Hayek shone a beacon against the forces of state tyranny, forces that led ultimately to totalitarianism, evil and war. Fischer noted on Monday how the National Front in France is once again peddling this toxic concoction. We should not give them succour, intellectual or otherwise.

Thus far, Ireland has held fast to the principles of vigilance in the defence of liberty. Our re-entry into bond markets last week salutes this approach. So does the US Heritage Foundation's rating of Ireland as a free economy. Even if you don't like the Heritage Foundation, the point here is practical, not ideological: look at our competitive, low-tax multinationals and high export growth. Now look at our protected, high-tax, stagnant domestic economy. Now tell me whether Hayek or Keynes is right. And had Italy, Greece and Spain followed Brian Lenihan's rapid, if misguided, courage, the world would be a safer place right now.

The world over, political distortion of economics and big government is failing. To see an example,

take Ireland, go back four years, multiply the result by 100 and move it 5,000 miles to the east. Tens of billions of dollars are leaving China's banking sector, as overinflated property prices begin to unwind. State intervention -- which stopped Chinese consumers from spending money on European and US goods -- has made global growth hard to sustain. And it has channelled funds into indebted state enterprises. When US quantitative easing ends, as it must, Chinese exports could plunge, unleashing a tsunami across the Pacific economy.

Thankfully, our export performance remains robust, heroic even. Like a bicycle in a traffic jam, we are still small and agile enough to outperform a stalled world economy. But if we lose our precious multinational sector, the lamps really will go out. Last Wednesday Obama -- the man we cheered last May -- echoed the protectionism of the Thirties and opened up a second front in our corporation tax war. In his State of the Union address he announced he wants US multinationals to come home and will change US tax law to do it.

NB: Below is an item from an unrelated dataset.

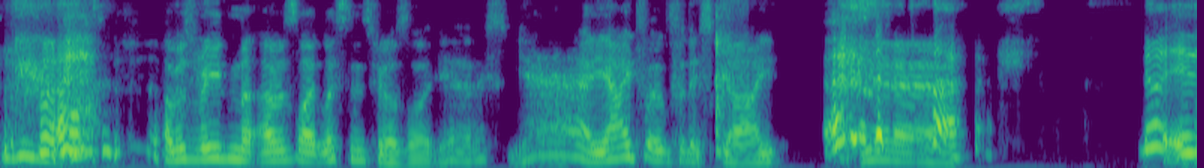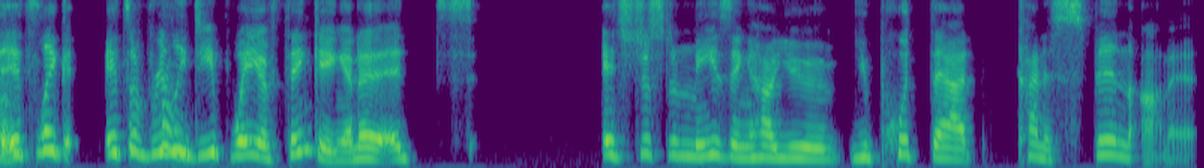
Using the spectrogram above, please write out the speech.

Elsewhere, Iran makes progress towards nuclear status. In Syria, anarchy is loosed upon a corrupt regime. In Egypt, fundamentalists are surging to power, ending four decades of peace between it and Israel. When I visited Israel last May, my tour guide told me there would be war in the Middle East "within two years". Almost unnoticed, thousands of US troops are deploying in Israel for what some believe is preparation for an attack on Iran. As Yeats's Second Coming asks: "What rough beast, its hour come round at last, slouches towards Bethlehem to be born?"

If ever there was a time for steady hands and clear minds in the affairs of the world, it is now.

Follow @marcpcoleman and listen to Marc on 'Coleman at Large', Tuesday and Wednesday at 10pm, on Newstalk 106-108fm

Sunday Independent